▶ **Work instructions**
What you return must match the entries exactly, except that the pictures are gone.

##### Materials provided

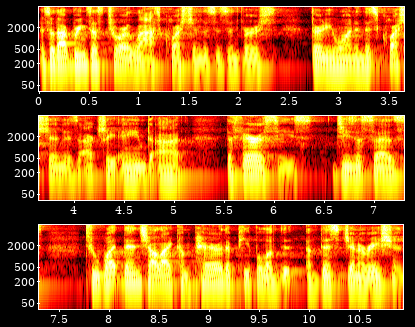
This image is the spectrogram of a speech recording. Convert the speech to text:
And so that brings us to our last question. This is in verse 31. And this question is actually aimed at the Pharisees. Jesus says, To what then shall I compare the people of, the, of this generation?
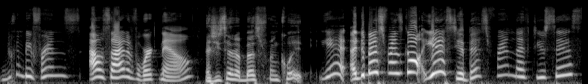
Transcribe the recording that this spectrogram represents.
you can be friends outside of work now. and she said her best friend quit. Yeah, uh, your best friend's gone. Yes, your best friend left you, sis.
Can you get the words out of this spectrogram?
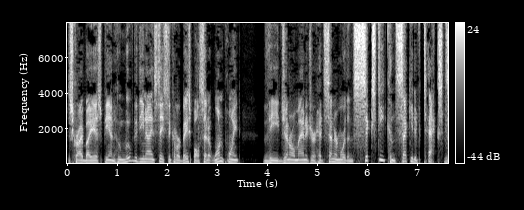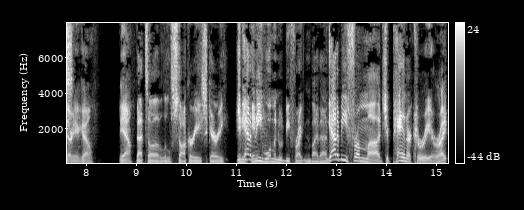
described by ESPN, who moved to the United States to cover baseball, said at one point the general manager had sent her more than 60 consecutive texts. There you go. Yeah, That's a little stalkery, scary. Any, any be- woman would be frightened by that. got to be from uh, Japan or Korea, right?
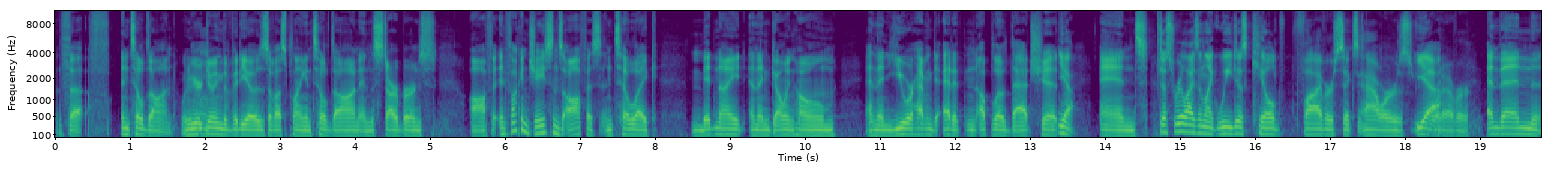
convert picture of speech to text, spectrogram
the f- until dawn when we were mm. doing the videos of us playing until dawn in the starburns office in fucking jason's office until like midnight and then going home and then you were having to edit and upload that shit Yeah. and Just realizing like we just killed five or six hours. Yeah. Or whatever. And then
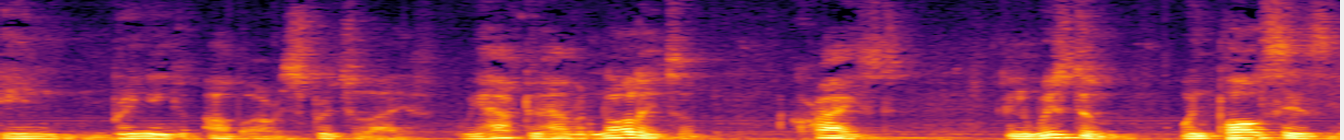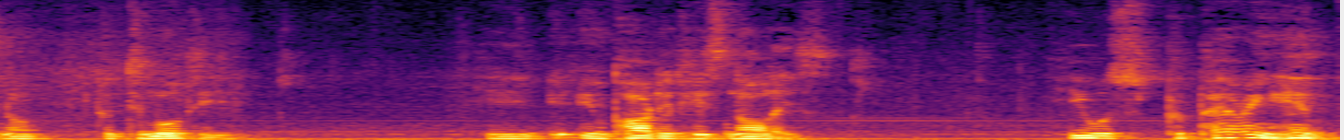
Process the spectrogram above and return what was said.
in bringing up our spiritual life. We have to have a knowledge of Christ and wisdom. When Paul says, you know, to Timothy, he imparted his knowledge. He was preparing him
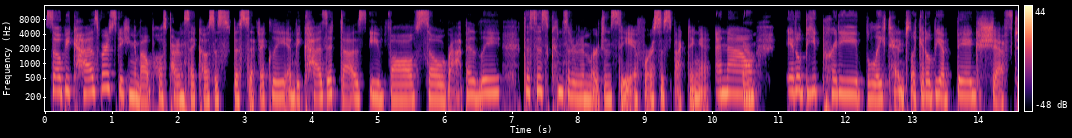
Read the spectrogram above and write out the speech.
So, because we're speaking about postpartum psychosis specifically, and because it does evolve so rapidly, this is considered an emergency if we're suspecting it. And now, yeah it'll be pretty blatant. Like it'll be a big shift.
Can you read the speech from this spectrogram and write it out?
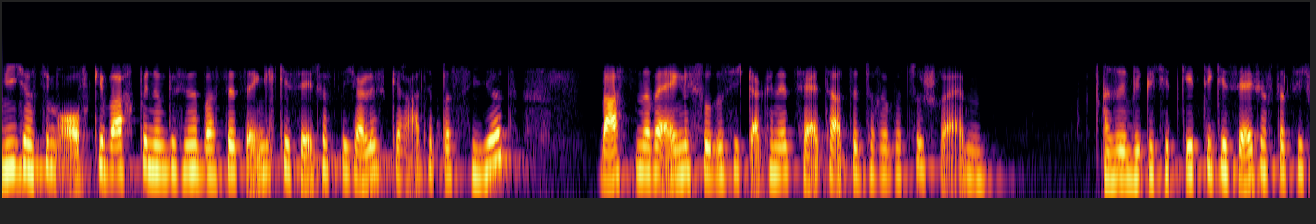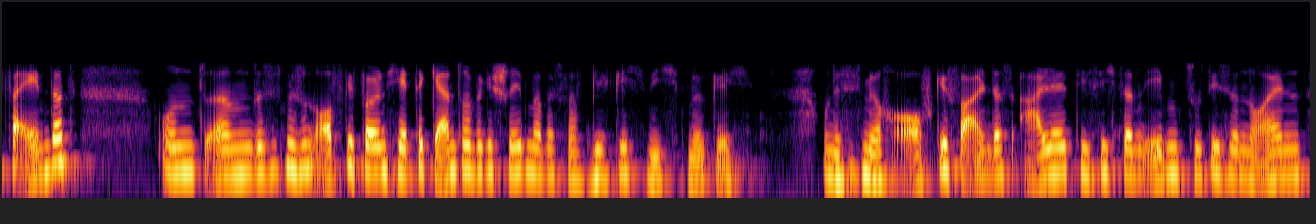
wie ich aus dem aufgewacht bin und gesehen habe, was jetzt eigentlich gesellschaftlich alles gerade passiert, war es dann aber eigentlich so, dass ich gar keine Zeit hatte, darüber zu schreiben. Also in Wirklichkeit geht die Gesellschaft, hat sich verändert und ähm, das ist mir schon aufgefallen. Ich hätte gern darüber geschrieben, aber es war wirklich nicht möglich. Und es ist mir auch aufgefallen, dass alle, die sich dann eben zu dieser neuen,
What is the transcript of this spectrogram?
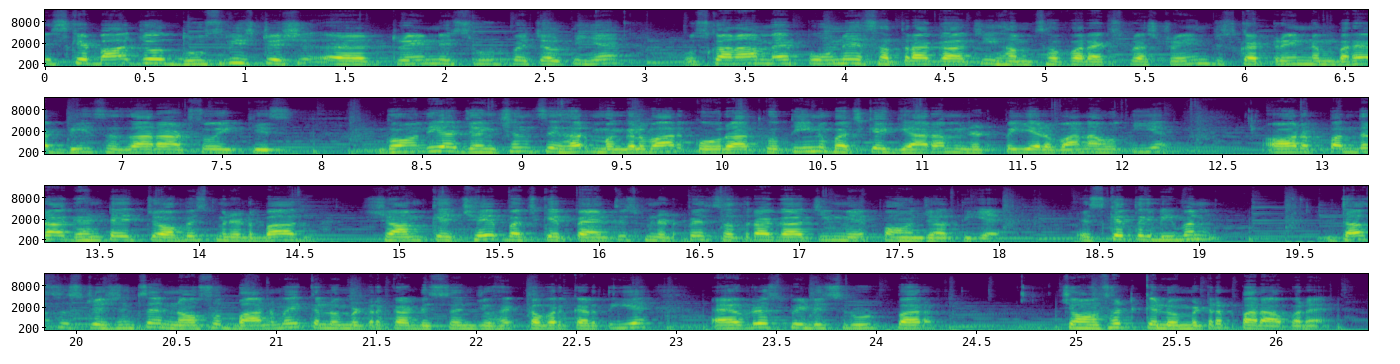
इसके बाद जो दूसरी स्टेशन ट्रेन इस रूट पर चलती है, उसका नाम है पुणे सतरागाची हमसफर एक्सप्रेस ट्रेन, जिसका ट्रेन नंबर है बीस हज़ार आठ सौ इक्कीस। गोंदिया जंक्शन से हर मंगलवार को रात को तीन बज के ग्यारह मिनट पर यह रवाना होती है और पंद्रह घंटे चौबीस मिनट बाद शाम के छः बज के पैंतीस मिनट पर सतरागाची में पहुँच जाती है। इसके तकरीबन दस स्टेशन से नौ सौ बानवे किलोमीटर का डिस्टेंस जो है कवर करती है। एवरेज स्पीड इस रूट पर चौंसठ किलोमीटर पर आवर है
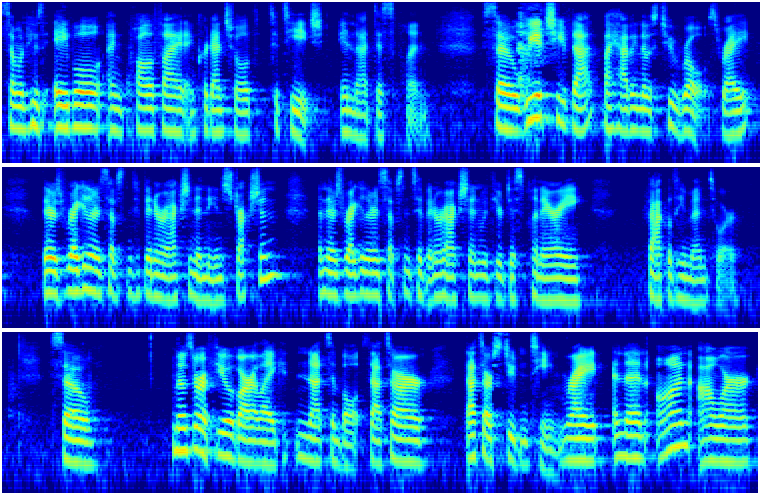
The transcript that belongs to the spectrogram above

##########

▶ **Written solution**
This image is the spectrogram of a speech recording. Convert the speech to text:
And so that brings us to our last question. This is in verse 31. And this question is actually aimed at the Pharisees. Jesus says, To what then shall I compare the people of, the, of this generation?
Transcribe the recording that this spectrogram represents.
you can be friends outside of work now. and she said her best friend quit. Yeah, uh, your best friend's gone. Yes, your best friend left you, sis.
Can you get the words out of this spectrogram?
described by ESPN, who moved to the United States to cover baseball, said at one point the general manager had sent her more than 60 consecutive texts. There you go. Yeah, That's a little stalkery, scary. Any, any be- woman would be frightened by that. got to be from uh, Japan or Korea, right?
convert picture of speech to text, spectrogram
the f- until dawn when we were mm. doing the videos of us playing until dawn in the starburns office in fucking jason's office until like midnight and then going home and then you were having to edit and upload that shit Yeah. and Just realizing like we just killed five or six hours. Yeah. Or whatever. And then
Process the spectrogram above and return what was said.
in bringing up our spiritual life. We have to have a knowledge of Christ and wisdom. When Paul says, you know, to Timothy, he imparted his knowledge. He was preparing him
Read the spectrogram above and write out the speech.
So, because we're speaking about postpartum psychosis specifically, and because it does evolve so rapidly, this is considered an emergency if we're suspecting it. And now, yeah it'll be pretty blatant. Like it'll be a big shift.
Can you read the speech from this spectrogram and write it out?
wie ich aus dem aufgewacht bin und gesehen habe, was jetzt eigentlich gesellschaftlich alles gerade passiert, war es dann aber eigentlich so, dass ich gar keine Zeit hatte, darüber zu schreiben. Also in Wirklichkeit geht die Gesellschaft, hat sich verändert und ähm, das ist mir schon aufgefallen. Ich hätte gern darüber geschrieben, aber es war wirklich nicht möglich. Und es ist mir auch aufgefallen, dass alle, die sich dann eben zu dieser neuen,
What is the transcript of this spectrogram?
इसके बाद जो दूसरी स्टेशन ट्रेन इस रूट पर चलती है, उसका नाम है पुणे सतरागाची हमसफर एक्सप्रेस ट्रेन, जिसका ट्रेन नंबर है बीस हज़ार आठ सौ इक्कीस। गोंदिया जंक्शन से हर मंगलवार को रात को तीन बज के ग्यारह मिनट पर यह रवाना होती है और पंद्रह घंटे चौबीस मिनट बाद शाम के छः बज के पैंतीस मिनट पर सतरागाची में पहुँच जाती है। इसके तकरीबन दस स्टेशन से नौ सौ बानवे किलोमीटर का डिस्टेंस जो है कवर करती है। एवरेज स्पीड इस रूट पर चौंसठ किलोमीटर पर आवर है
The transcript that belongs to the spectrogram above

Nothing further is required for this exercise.